“We need to know how hydrogen is going to perform in the New Zealand context…. What the operational costs of running one of these trucks is. How long do the tyres last? How long do the brakes last?
While it may not qualify as obsessive, Woods’ familiarity with the details of the trial about to be undertaken by NZ Post is indicative of the Government’s focus on hydrogen in reducing heavy transport’s high carbon emissions.
Labour has committed to reducing transport emissions by 35 percent by 2035. Heavy vehicles are responsible for 25 percent of total transport emissions so making an impact in this area will be key to achieving the target.
If the NZ Post trial is successful, hydrogen powered trucks could provide a relatively quick pathway to lower the emissions of its heavy transport fleet.
“We are a basic believer in green hydrogen as a fuel.” Post’s Sustainability Manager Dawn Baggaley told Newsroom.
“It appeals because our trucks don’t have a lot of down time (refuelling with hydrogen takes a similar time to diesel).NZ Post has already made significant investments in EVs for last mile delivery, but Baggaley says hydrogen fuel cell trucks can a play a significant role in long haul parcel movement.”
“Ninety-seven percent of our carbon footprint is fuel burn and 25 percent of that comes from heavy freight.

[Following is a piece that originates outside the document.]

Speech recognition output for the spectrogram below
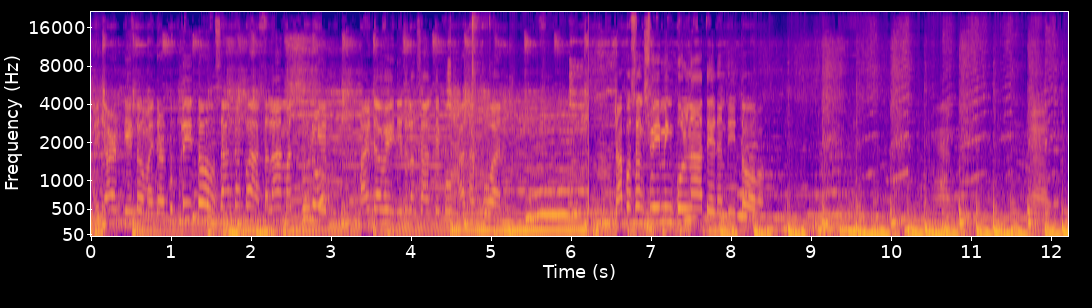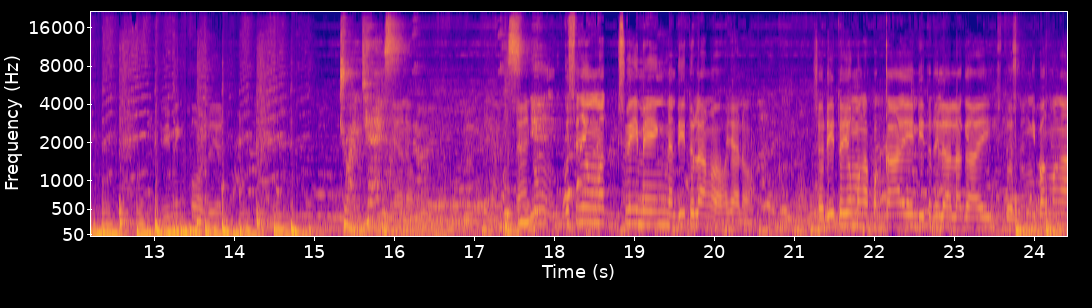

“We think the price of hydrogen trucks and hydrogen fuel will start coming down in 2025/26 which will make it a lot more economically attractive.”
NZ Post CEO David Walsh gave an indication of the XCIENT’s potential to cut the company’s emissions.

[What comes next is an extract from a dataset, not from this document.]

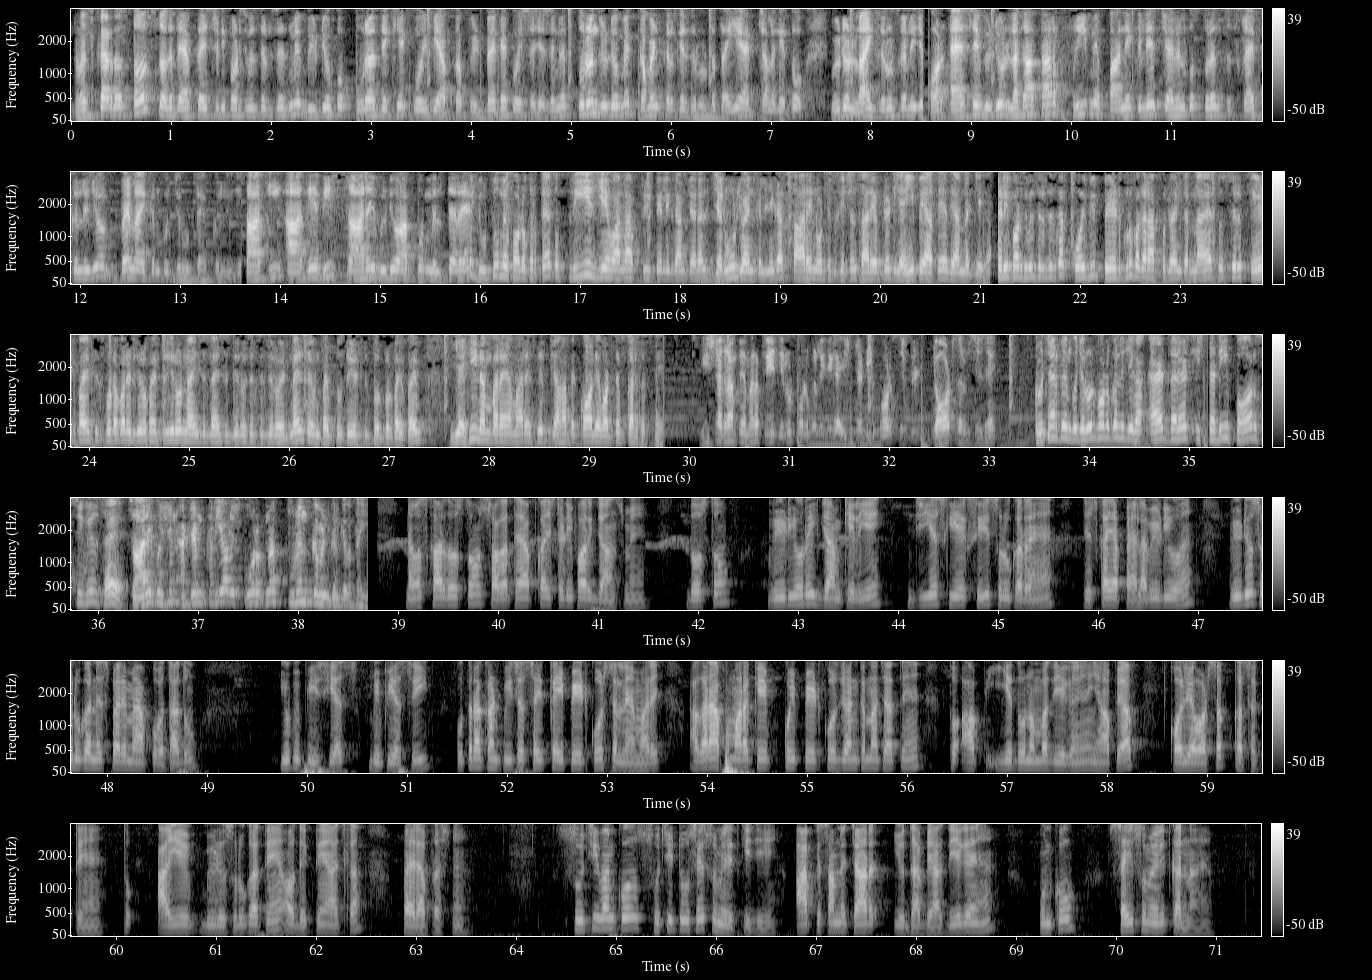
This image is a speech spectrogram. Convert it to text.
नमस्कार दोस्तों, स्वागत है आपका स्टडी फॉर सिविल सर्विसेज़ में। वीडियो को पूरा देखिए, कोई भी आपका फीडबैक है, कोई सजेशन है, तुरंत वीडियो में कमेंट करके ज़रूर बताइए। अच्छा लगे तो वीडियो लाइक ज़रूर कर लीजिए और ऐसे वीडियो लगातार फ्री में पाने के लिए चैनल को तुरंत सब्सक्राइब कर लीजिए और बेल आइकन को ज़रूर टैप कर लीजिए ताकि आगे भी सारे वीडियो आपको मिलते रहे। यूट्यूब में फॉलो करते हैं तो प्लीज़ ये वाला फ्री टेलीग्राम चैनल ज़रूर ज्वाइन कर लीजिएगा। सारे नोटिफिकेशन सारे अपडेट यहीं पे आते हैं, ध्यान रखिएगा। स्टडी फॉर सिविल सर्विस का कोई भी पेड ग्रुप अगर आपको ज्वाइन करना है तो सिर्फ़ eight five six four double zero five zero nine six nine zero six zero eight nine seven five two three eight six four five five यही नंबर है हमारे, सिर्फ़ जहाँ पे कॉल या व्हाट्सएप कर सकते हैं। इंस्टाग्राम पे हमारा पेज ज़रूर फॉलो कर लीजिएगा। Study for civil dot services है। ट्विटर पे हमको ज़रूर फॉलो कर लीजिएगा। At the rate study for civils है। सारे क्वेश्चन अटेम्प्ट करिए और स्कोर अपना तुरंत कमेंट करके बताइए। नमस्कार दोस्तों, स्वागत है आपका स्टडी फॉर एग्ज़ाम्स में। दोस्तों वीडियो और एग्ज़ाम के लिए जीएस की एक सीरीज़ शुरू कर रहे हैं, जिसका यह पहला वीडियो है। वीडियो शुरू करने से पहले मैं आपको बता दूँ UP PCS BPSC Uttarakhand PCS सहित कई पेड कोर्स चल रहे हैं हमारे। अगर आप हमारा के कोई पेड कोर्स ज्वाइन करना चाहते हैं तो आप ये दो नंबर दिए गए हैं। यहाँ पर आप कॉल या व्हाट्सअप कर सकते हैं। तो आइए वीडियो शुरू करते हैं और देखते हैं आज का पहला प्रश्न। सूची वन को सूची टू से सुमेलित कीजिए। आपके सामने चार युद्धाभ्यास दिए गए हैं। उनको सही सुमेलित करना है।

“This truck will take over from one of our heavy-laden emission diesel trucks saving around 170 tonnes of CO2 a year and that’s the equivalent of 100 normal vehicles. After testing the truck in August, we will hand it over to one of our valued contractors.”
Baggaley thinks it will take six months of operating the XCIENT Fuel Cell to collect enough data to analyse the trucks’ overall performance.
“The trial will be around Auckland to see if it is working well. Then the Auckland – Waikato run and Auckland to Whangarei.
“We need to operate the vehicle in all weather conditions, see what it does in the real world and then we need to look at the total cost of ownership.”
Initially, the trial is confined to in and around Auckland because the Government-supported refuelling infrastructure being built by Hiringa Energy is behind schedule. NZ Post’s truck will be refuelled in Auckland with green hydrogen produced by BOC at its Glenbrook plant.
Hiringa and its partner in the project, Waitomo, have broken ground on a commercial refuelling site in Palmerston North but it and other plants that were expected to open in South Auckland, Hamilton and Tauranga by last month have been delayed due to supply chain problems.
The first station in the nationwide network (100 stations by 2030) is now expected to be online in early 2023.
Woods downplayed the impact of the delay saying it gave the country time to balance the demand side of the hydrogen equation.
“There is no point rolling out a refuelling network if there aren’t vehicles to use it. Build it and they will come is not the way to do it…. We need to be strategic and work in partnership with business.”
Hyundai NZ’s CEO says there is strong interest from other heavy transport operators following NZ Post’s lead in trialling hydrogen as a zero-emission alternative to diesel trucks.
“Heavy transport emissions are notoriously hard to offset, as electric battery vehicle alternatives can’t offer companies the same productivity. Larger trucks are driven all day, every day over long distances. Taking multiple hours out to recharge a battery regularly is time the truck can’t be on the road. Hydrogen technology is an important solution for New Zealand.”
Sinclair says the XCIENT’s performance in Switzerland gives him confidence that the local trials here will be successful.
“We have learnt that they are reliable, and they have accumulated over 4 million kilometres. Although our topography is similar to Switzerland’s it is not exactly the same so there will be many things we will learn in New Zealand and that is good for everyone.”
Hyundai is a foundation partner of Newsroom